### WORK ORDER
In the records below, repeat word for word only the lines starting at the one that contains "Write the transcript" and ending at the one that contains "Utterance transcription spectrogram", pictures excluded.

### ENTRIES PROVIDED
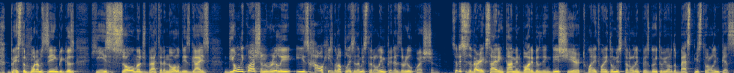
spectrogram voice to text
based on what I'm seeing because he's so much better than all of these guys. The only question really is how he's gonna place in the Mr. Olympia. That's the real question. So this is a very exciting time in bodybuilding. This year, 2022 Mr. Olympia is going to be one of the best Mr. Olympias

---

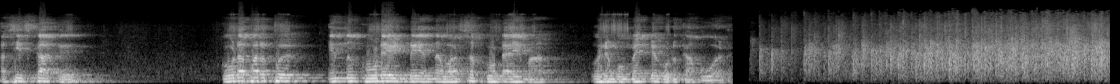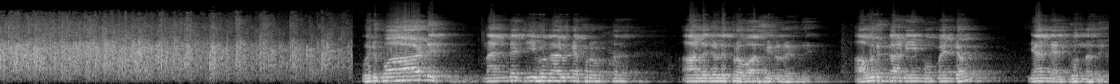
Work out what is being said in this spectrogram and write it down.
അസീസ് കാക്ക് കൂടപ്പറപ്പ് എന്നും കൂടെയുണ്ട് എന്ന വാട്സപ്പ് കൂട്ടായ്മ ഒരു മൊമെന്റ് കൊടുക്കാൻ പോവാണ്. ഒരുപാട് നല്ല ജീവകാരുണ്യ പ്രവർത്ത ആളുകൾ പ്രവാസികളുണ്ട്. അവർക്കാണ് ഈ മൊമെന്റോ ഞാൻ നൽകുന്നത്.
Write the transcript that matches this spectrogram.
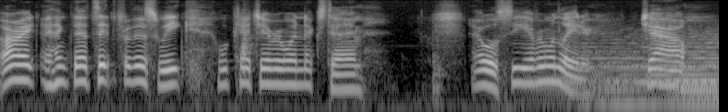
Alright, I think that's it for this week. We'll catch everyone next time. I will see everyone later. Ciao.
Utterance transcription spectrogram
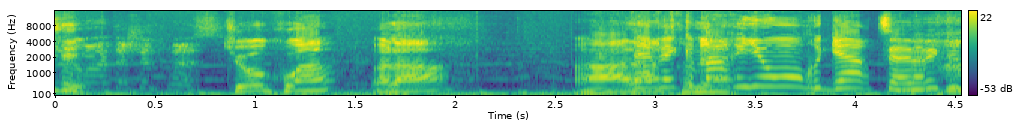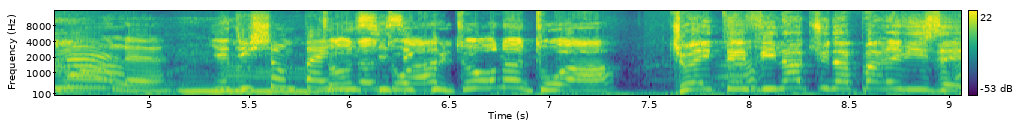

### YOUR SOLUTION
Write the transcript that matches this spectrogram.
Alright, I think that's it for this week. We'll catch everyone next time. I will see everyone later. Ciao.
Utterance transcription spectrogram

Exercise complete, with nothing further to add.